At the heart of all this improvement in the quality of everyday physical comfort is electricity. The cheaper it is, the better we all live. And do not ever forget that those earning good money will always be able to afford comfort, what really matters is allowing those of modest means the ability to get more comfort for their limited money. That is a fundamental part of the duty of MPs to act in the best interests of their constituents and of the country as a whole. However tempting it might be to satisfy international or party agendas, their duty is to their constituents and to the UK. Electricity costs are at the heart of all our lives, especially those of modest means, and any MP with his or her eye on the ball should be fighting against any government measure that increases its price.


H.R. said...

But, but... who will try the MPs for treason since they are voting against the interests of the country?

gyg3s said...

Take a closer look FB, it isn't a case of simply raising the price of electricity, rather, it is a case of using electricity as a wealth transfer mechanism, from poor to rich.

Antisthenes said...

NASA claims that observations they have made from space proves that global warming caused by carbon emissions are grossly overstated.

Anonymous said...

Aren't there two variables involved: the price of electricity and for how long it will be available? If you believe in Adam Smith's invisible hand without question, then you believe that man will always find a way around any difficulty and will always find new resources when needed. And you will also believe that it was man's genius that 'invented' oil, and that our global economy and standard of living was always going to be as it is today. If there hadn't been oil, man would have simply 'invented' some other form of concentrated, easily-transportable energy source that cost virtually nothing to produce.

I am as sceptical as you are about global warming, and I think that these 'feed in tariffs' are plain ridiculous. But equally I cannot believe that the so-called free market knows best on these matters either. Your post basically says that we should always use up our resources at the fastest rate we possibly can in order to make our lives that little bit more cosseted, and to hell with the consequences when they run out. But remember that our economy as presently constructed cannot tolerate 'negative growth' at all. So by all means fritter the oil as fast as you can, but bear in mind that we don't have to run out of the stuff to suffer catastrophe, merely for the daily supply to level off. It might make much more sense to artificially damp down the economy in order to maintain slight positive growth than to blow it all on a huge party.

TheFatBigot said...

I wasn't aware I was saying anything about using our resources in order to have a huge party regardless of the consequences. What I hope I said is that the duty of MPs is to act in the best interests of their constituents and, where there is no conflict, in the interests of the country as a whole.

My proposition is that the interests of constituents and country require rejection of any policy that artificially increases the price of electricity.

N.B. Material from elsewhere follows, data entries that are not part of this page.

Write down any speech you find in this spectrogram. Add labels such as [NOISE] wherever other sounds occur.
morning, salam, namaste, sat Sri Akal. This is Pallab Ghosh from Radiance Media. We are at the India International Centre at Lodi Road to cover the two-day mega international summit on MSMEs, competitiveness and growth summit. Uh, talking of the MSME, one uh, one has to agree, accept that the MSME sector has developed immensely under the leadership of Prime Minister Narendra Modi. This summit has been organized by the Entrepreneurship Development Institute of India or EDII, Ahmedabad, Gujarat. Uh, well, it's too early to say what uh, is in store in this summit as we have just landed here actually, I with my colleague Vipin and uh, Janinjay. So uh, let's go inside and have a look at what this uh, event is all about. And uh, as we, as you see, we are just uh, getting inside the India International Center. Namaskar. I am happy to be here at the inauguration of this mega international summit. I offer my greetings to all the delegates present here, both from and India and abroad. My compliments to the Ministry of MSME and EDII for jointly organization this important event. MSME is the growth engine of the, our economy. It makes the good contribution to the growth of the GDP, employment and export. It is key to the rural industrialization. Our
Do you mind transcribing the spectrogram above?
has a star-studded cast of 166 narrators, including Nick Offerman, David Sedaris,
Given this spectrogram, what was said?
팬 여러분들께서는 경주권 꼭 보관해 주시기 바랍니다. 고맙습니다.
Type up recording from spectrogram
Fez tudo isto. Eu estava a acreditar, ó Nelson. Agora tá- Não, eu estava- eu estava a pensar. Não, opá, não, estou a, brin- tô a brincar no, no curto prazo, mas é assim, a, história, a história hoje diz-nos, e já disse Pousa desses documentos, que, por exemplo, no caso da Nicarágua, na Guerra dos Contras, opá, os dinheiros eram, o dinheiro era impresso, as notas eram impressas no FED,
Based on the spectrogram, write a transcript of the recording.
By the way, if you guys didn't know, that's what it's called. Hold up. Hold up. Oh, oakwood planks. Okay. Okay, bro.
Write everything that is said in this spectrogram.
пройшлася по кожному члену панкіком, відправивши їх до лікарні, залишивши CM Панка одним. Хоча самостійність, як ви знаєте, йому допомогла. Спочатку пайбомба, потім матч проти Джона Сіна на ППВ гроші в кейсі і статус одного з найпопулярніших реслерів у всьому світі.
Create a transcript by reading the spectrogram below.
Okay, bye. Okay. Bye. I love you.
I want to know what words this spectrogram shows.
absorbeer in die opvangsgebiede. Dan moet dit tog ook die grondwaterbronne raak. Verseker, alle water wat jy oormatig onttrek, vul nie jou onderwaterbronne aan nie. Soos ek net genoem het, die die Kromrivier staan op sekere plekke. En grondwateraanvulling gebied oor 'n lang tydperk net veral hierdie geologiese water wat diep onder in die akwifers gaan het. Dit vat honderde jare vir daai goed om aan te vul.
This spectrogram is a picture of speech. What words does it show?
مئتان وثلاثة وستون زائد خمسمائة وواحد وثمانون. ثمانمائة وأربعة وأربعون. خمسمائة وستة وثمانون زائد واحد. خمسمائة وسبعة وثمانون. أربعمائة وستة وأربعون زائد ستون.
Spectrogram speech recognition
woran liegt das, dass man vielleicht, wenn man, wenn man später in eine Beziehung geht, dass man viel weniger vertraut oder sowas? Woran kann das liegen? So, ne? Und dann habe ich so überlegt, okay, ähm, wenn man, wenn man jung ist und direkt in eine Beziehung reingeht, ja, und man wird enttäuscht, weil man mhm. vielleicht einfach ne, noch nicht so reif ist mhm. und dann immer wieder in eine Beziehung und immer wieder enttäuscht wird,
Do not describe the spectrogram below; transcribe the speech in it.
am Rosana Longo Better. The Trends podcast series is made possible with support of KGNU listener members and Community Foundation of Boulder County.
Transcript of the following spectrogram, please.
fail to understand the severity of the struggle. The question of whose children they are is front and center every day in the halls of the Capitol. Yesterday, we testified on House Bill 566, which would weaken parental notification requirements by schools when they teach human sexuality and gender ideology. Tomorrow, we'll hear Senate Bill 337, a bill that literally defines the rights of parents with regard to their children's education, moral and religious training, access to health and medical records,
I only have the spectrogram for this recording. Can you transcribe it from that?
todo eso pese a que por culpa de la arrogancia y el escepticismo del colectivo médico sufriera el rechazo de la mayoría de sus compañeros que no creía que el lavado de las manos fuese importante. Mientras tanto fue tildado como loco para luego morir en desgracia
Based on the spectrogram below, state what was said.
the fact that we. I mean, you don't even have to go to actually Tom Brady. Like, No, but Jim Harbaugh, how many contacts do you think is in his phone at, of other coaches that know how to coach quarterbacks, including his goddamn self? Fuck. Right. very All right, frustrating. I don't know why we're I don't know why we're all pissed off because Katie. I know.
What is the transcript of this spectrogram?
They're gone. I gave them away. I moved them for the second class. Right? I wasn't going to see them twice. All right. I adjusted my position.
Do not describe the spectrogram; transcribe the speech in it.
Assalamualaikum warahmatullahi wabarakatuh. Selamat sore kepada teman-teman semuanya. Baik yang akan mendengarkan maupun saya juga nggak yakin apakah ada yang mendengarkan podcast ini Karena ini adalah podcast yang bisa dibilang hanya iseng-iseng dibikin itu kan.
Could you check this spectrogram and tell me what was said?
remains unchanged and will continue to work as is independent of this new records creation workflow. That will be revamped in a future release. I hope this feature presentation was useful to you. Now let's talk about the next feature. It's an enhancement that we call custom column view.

If a case can be made for using taxpayers' money to develop new sources of electricity generation (and I do not believe it can) it should be done at the expense of some other government project of less importance, it should not be done by imposing hefty additional taxes on consumers of electricity.

As for resources such as coal and oil running out, not only is it an unwarranted worry (oil has been predicted to be uneconomic in 10 or 20 years in every year since the 1950s) but also the parliament of one small country can do abolutely bugger-all about it anyway.

diogenes said...

Mr Bigot, you might be interested in a discussion at the Bishop Hill blog.